This can also be used in the case of zero shot models, if you have access to some unlabeled data. You use the ZSL models to classify that unlabeled data and then you can train a regular model on that data.
Distillation enables smaller models to reach performances that they couldn’t reach by training on their own on the normal dataset. By having access to a larger model, which has more capacity, the small model can learn the most relevant features directly.
The advantage of distilling zero shot models to a regular model is that inference becomes more efficient because you don't have to run the model once for each class. When distilling normal models, the advantage is that you get a smaller model that can run faster, with less resource usage.
While distillation can be used to obtain a much more efficient model, the disadvantage is that the whole training pipeline becomes more complicated and you have to keep track of two models.

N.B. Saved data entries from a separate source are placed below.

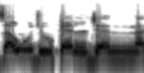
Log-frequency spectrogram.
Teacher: وَقُلْنَا يَا آدَمُ اسْكُنْ أَنْتَ وَزَوْجُكَ الْجَنَّةَ، وَزَوْجُكَ الْجَنَّةَ، دیکھ رہے ہیں آپ، زوجُكَ الْجَنَّةَ، جیم کے اوپر پھر پیش ہے، شفتن فوراً گول ہوئے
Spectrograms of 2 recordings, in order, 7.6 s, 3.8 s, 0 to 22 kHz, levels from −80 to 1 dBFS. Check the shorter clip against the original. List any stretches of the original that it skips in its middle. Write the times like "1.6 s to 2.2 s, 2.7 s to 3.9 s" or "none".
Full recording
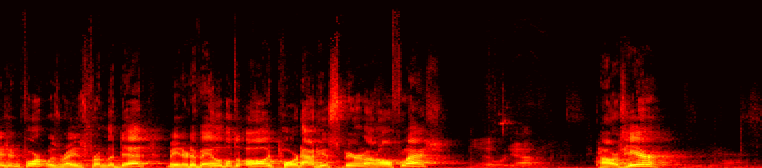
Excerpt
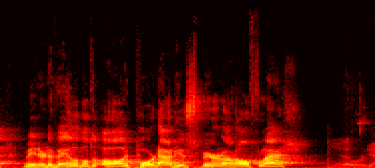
none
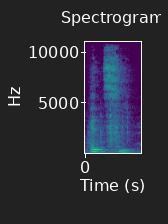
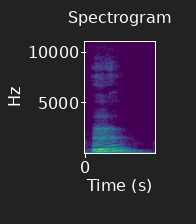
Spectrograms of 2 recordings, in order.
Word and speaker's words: Etsy: Etsy. E-T-S-Y. Si je prononce bien.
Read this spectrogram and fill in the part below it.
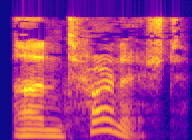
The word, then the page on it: untarnished: British English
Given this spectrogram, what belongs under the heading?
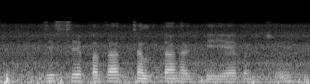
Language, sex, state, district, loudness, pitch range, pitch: Hindi, male, Haryana, Charkhi Dadri, -19 LUFS, 130-145 Hz, 130 Hz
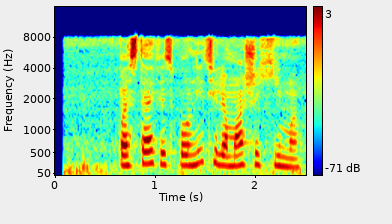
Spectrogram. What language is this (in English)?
Russian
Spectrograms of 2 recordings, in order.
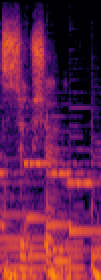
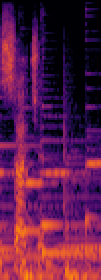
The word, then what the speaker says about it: Suchan: session and it's touching not soutien not su Shan it's Susan such a so a lot of people mispronounced her her her last name so but thank you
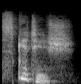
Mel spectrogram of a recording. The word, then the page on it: skittish: British English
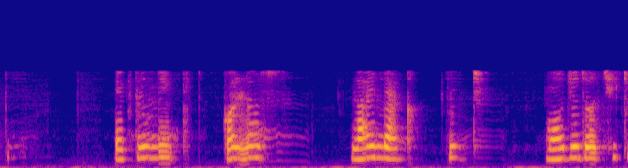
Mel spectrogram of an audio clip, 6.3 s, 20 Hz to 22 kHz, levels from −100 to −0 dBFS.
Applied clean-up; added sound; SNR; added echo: neural mask model DeepFilterNet 3.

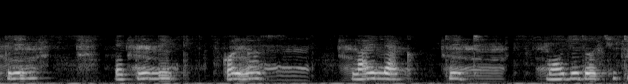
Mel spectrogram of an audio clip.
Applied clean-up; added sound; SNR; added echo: none; Dog; 15 dB; reverberation time 0.2 s.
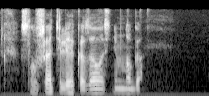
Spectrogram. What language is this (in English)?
Russian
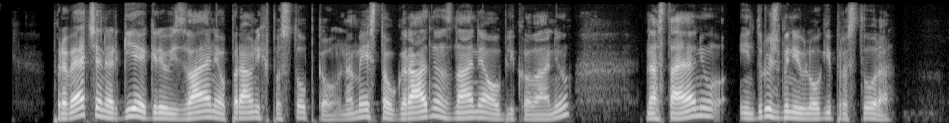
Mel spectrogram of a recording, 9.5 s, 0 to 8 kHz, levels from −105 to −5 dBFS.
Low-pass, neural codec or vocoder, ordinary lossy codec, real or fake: 7.2 kHz; none; none; real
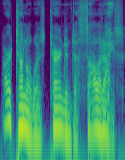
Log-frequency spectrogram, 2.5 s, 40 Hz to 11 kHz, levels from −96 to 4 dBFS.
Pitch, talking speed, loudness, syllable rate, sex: 105 Hz, 165 wpm, -18 LUFS, 5.2 syllables/s, male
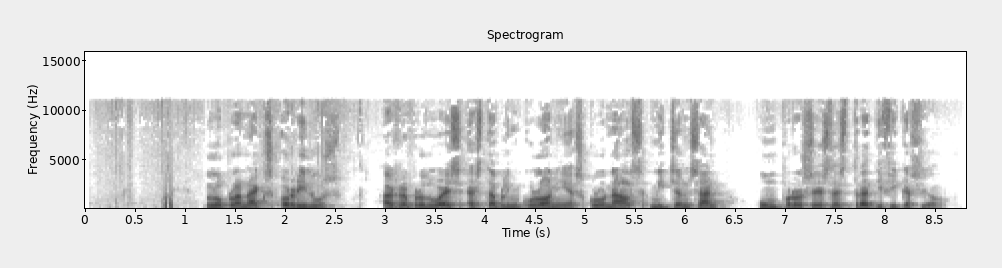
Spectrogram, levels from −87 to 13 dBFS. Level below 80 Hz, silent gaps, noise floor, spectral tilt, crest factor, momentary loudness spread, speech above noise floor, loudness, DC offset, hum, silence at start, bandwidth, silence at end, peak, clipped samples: -64 dBFS; none; -48 dBFS; -4 dB/octave; 20 dB; 12 LU; 27 dB; -22 LUFS; under 0.1%; none; 0.45 s; 11.5 kHz; 0.25 s; -2 dBFS; under 0.1%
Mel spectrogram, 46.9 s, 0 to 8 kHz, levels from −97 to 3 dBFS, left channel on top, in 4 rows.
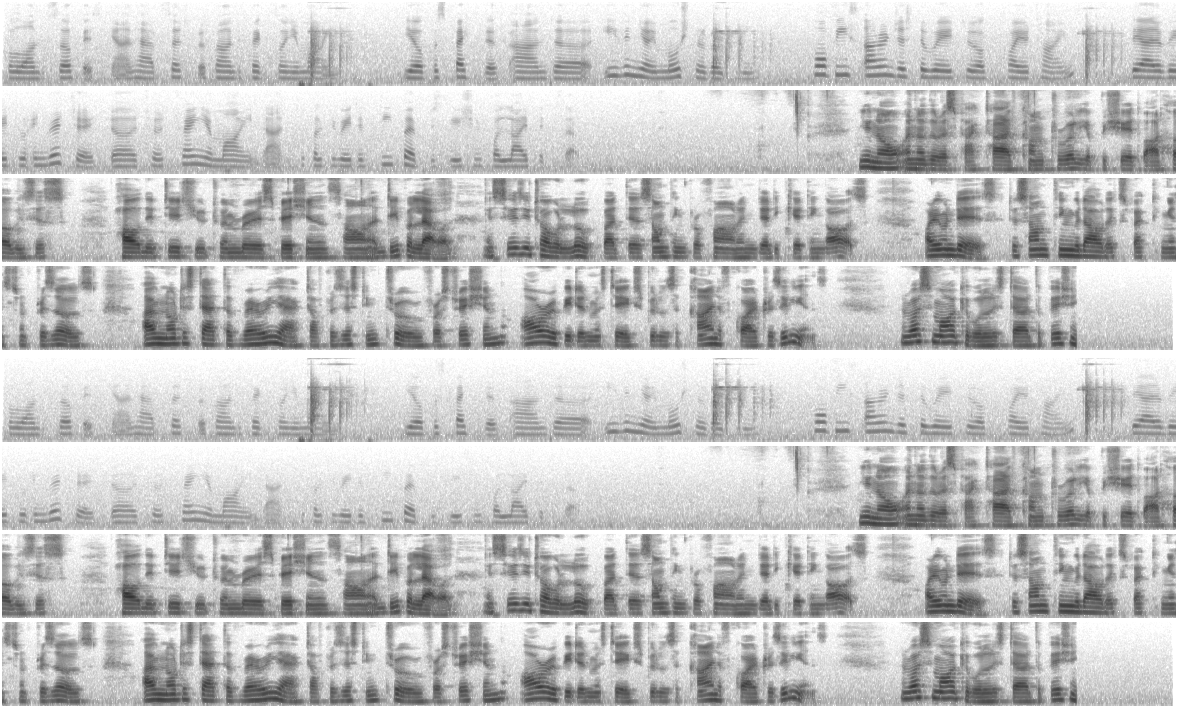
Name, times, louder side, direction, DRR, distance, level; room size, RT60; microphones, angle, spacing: voice 1, 0.0-3.4 4.0-7.6 8.1-10.7 11.2-15.9 16.2-17.0 17.4-17.5, left 3 dB, 65° left, 1.3 m, -51 dB
sound 1, 2.9-3.8 5.5-5.6 6.8-7.8 8.6-8.7 9.7-9.8 10.7-11.3, right 6 dB, 40° right, 1.0 m, -46 dB
voice 2, 19.7-43.4 43.7-43.9 44.2-46.0, equal, ahead, 0.3 m, -29 dB
head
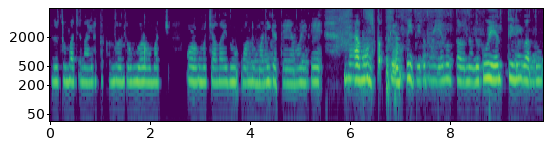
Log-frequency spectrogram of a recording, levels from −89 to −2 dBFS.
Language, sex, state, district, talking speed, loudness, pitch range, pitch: Kannada, female, Karnataka, Bijapur, 135 wpm, -28 LUFS, 235-255 Hz, 240 Hz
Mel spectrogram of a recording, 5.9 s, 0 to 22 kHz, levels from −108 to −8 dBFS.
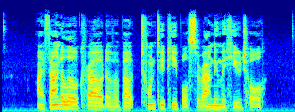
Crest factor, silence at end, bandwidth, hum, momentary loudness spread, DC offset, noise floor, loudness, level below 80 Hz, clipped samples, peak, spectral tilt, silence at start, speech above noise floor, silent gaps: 24 dB; 0.65 s; 15.5 kHz; none; 12 LU; under 0.1%; -71 dBFS; -34 LUFS; -70 dBFS; under 0.1%; -12 dBFS; -2 dB/octave; 0.05 s; 36 dB; none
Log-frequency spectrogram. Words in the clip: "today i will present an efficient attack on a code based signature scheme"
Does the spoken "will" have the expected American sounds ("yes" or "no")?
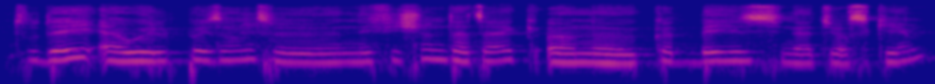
yes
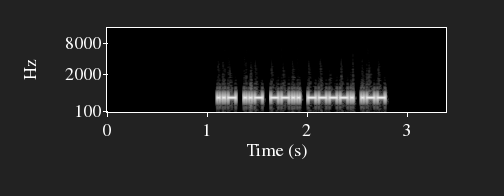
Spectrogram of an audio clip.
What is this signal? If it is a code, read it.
Morse code, heard as a keyed tone, about 44 wpm, 700 Hz. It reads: UUZ9W
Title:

To give a brief example from work we did: on one text classification project with about 30 classes with about 1000 labeled documents, a simple Logistic Regression model gave about 60% accuracy. A BERT large model trained on the same data reached 75% accuracy. Because we had access to about 30000 more unlabeled documents, we could predict the labels for those documents using the BERT large model and were able to retrain the Logistic Regression on this extended dataset. The results were quite good: now the Logistic Regression gave about 70% accuracy.
Modern NLP models such as BERT and GPT-3 are really powerful and contain enough knowledge to perform many tasks with very little fine tuning. When you combine these with techniques like model distillation and weakly supervised learning, you can get started with new NLP projects and show results in hours instead of weeks.
This article was a recap of a Tribe AI event, "No labels are all you need – why your labels suck and what you can do about it." To learn more about training with little to no data, reach out to the authors Rahul Parundekar, Roland Szabo, and Tobias Plötz. Want to join our next event? Apply to join our collective of 200+ ML engineers and data scientists.